If you’re not flying Icelandair, then you can buy a Siminn SIM card from the 10/11 store in the Keflavik airport. (Update July 2019: The 10/11 store has 2 SIM card types from Siminn, 1 from Vodafone, and 1 from Nova.) You should also be able to get them in the Duty Free store, but they only had Nova cards there.
Note that there is an Elko electronics store the secure area, but they do not carry SIM cards, as this store is meant for departing passengers only. It’s easier to buy at the 10/11 anyway; it’s outside of the secure area. I didn’t even think about buying a SIM card until we had already passed through security and customs.
There should be two Siminn options there, though check that link to see the latest offerings. The main card is the Prepaid Starter Pack. For 2900 krona (around $29) you get 5 GB of data, 50 minutes of calling and 50 texts. The calling and texts are good for Iceland or International calling to 54 countries. That should be plenty of data for most trips, though you can always add more.

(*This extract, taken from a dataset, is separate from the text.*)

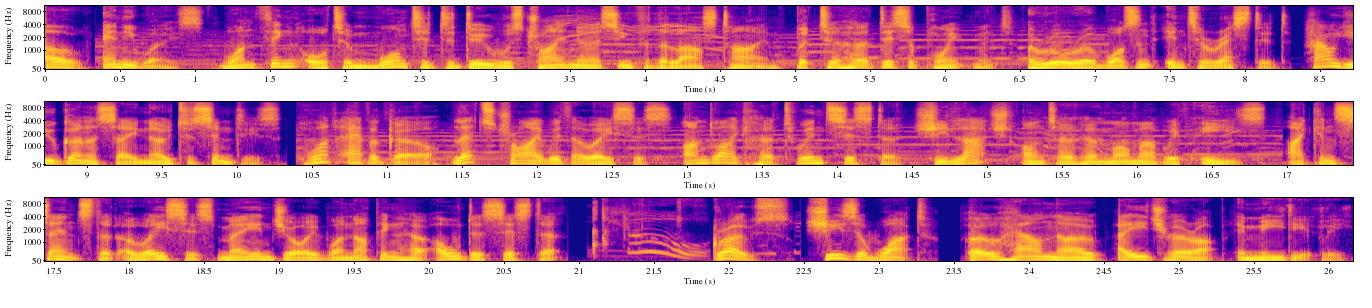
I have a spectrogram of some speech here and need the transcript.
Oh, anyways, one thing Autumn wanted to do was try nursing for the last time, but to her disappointment, Aurora wasn't interested. How you gonna say no to Cindy's? Whatever girl, let's try with Oasis. Unlike her twin sister, she latched onto her mama with ease. I can sense that Oasis may enjoy one-upping her older sister. Gross. She's a what? Oh hell no, age her up immediately.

The other option is a Siminn Prepaid Data card, which gives you 10 GB for the same price. But you don’t get voice minutes or texting options, and there is no way to add them. This could be a valuable option for some travelers, but it’s a whole lot of data. You could use it as a hotspot and stream video to use up some data! (If this is the only card you can find, you can use Skype to make calls and other apps such as Whatsapp to fill in for texts.)
Don’t forget that paperclip if your phone needs one!
Problems with your Icelandic SIM card
When you put in an Icelandic SIM card, your phone should just work. If your phone doesn’t connect, you may need to update your settings manually. Check out the APN Settings web site for Iceland. Click through the carrier you’re buying a SIM card from (Siminn, Vodafone, Nova, etc.) and print out the instructions, or save them to your phone. It’s unlikely you’ll need to do this, though anecdotal evidence suggests Verizon users are more likely to have an issue.
A few years ago, getting the Icelandic SIM card was the best choice in many cases. And you still can’t go wrong with any of the Icelandic SIM card options, should you choose that option. But all of the major US carriers have improved their offerings for international travel. On Sprint in particular, I think I would pay the $25 for high speed data. If keeping your phone number during your vacation is important, you now have options. And Trawire has improved their offering as well, and it’s now a viable option that doesn’t involve messing with your phone.
Let me know what you think in the comments! Do you have a different cell phone provider? Do you agree with our recommendations?
Other posts you may enjoy: